**Data excerpts**
------------------------------

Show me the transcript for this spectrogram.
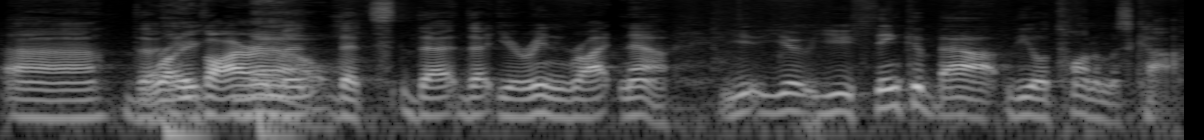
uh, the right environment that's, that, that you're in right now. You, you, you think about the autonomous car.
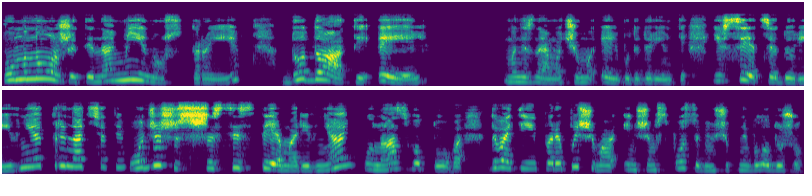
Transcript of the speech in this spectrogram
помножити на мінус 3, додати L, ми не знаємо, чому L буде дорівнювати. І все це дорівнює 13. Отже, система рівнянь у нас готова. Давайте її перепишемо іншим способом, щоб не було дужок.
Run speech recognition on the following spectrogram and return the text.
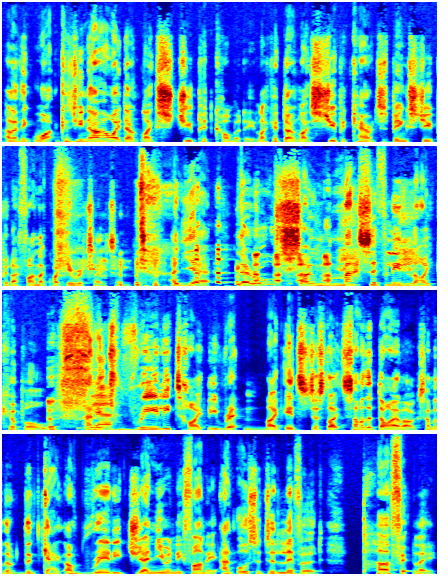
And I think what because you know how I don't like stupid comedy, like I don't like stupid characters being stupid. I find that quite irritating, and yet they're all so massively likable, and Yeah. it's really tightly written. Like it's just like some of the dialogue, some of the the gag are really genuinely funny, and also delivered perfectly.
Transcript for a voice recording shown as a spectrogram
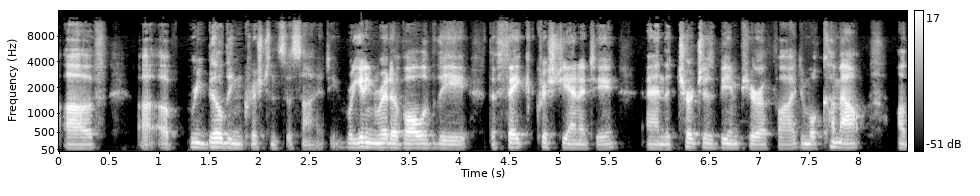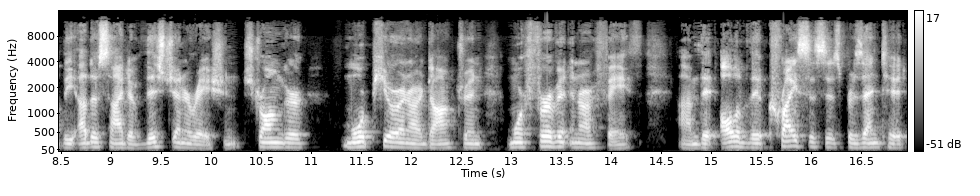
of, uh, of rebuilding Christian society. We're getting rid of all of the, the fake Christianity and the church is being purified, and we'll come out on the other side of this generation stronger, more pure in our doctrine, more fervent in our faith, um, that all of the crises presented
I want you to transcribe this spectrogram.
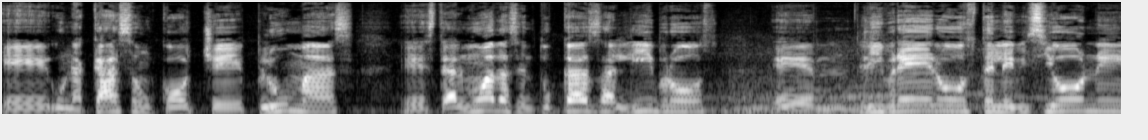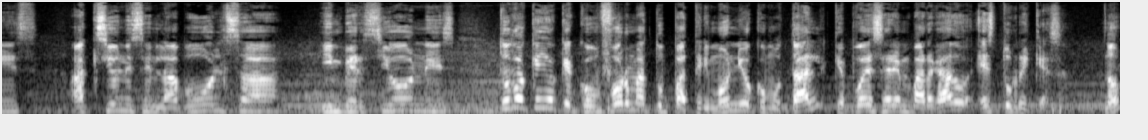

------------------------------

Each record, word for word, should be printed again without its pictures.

**Written solution**
Show me the transcript for this spectrogram.
uh, the right environment that's, that, that you're in right now. You, you, you think about the autonomous car.
Transcript of the speech in this spectrogram
помножити на мінус 3, додати L, ми не знаємо, чому L буде дорівнювати. І все це дорівнює 13. Отже, система рівнянь у нас готова. Давайте її перепишемо іншим способом, щоб не було дужок.
Run speech recognition on the following spectrogram and return the text.
And I think what because you know how I don't like stupid comedy, like I don't like stupid characters being stupid. I find that quite irritating, and yet they're all so massively likable, and Yeah. it's really tightly written. Like it's just like some of the dialogue, some of the the gag are really genuinely funny, and also delivered perfectly.
Transcript for a voice recording shown as a spectrogram
of, uh, of rebuilding Christian society. We're getting rid of all of the, the fake Christianity and the church is being purified, and we'll come out on the other side of this generation stronger, more pure in our doctrine, more fervent in our faith, um, that all of the crises presented
I want you to transcribe this spectrogram.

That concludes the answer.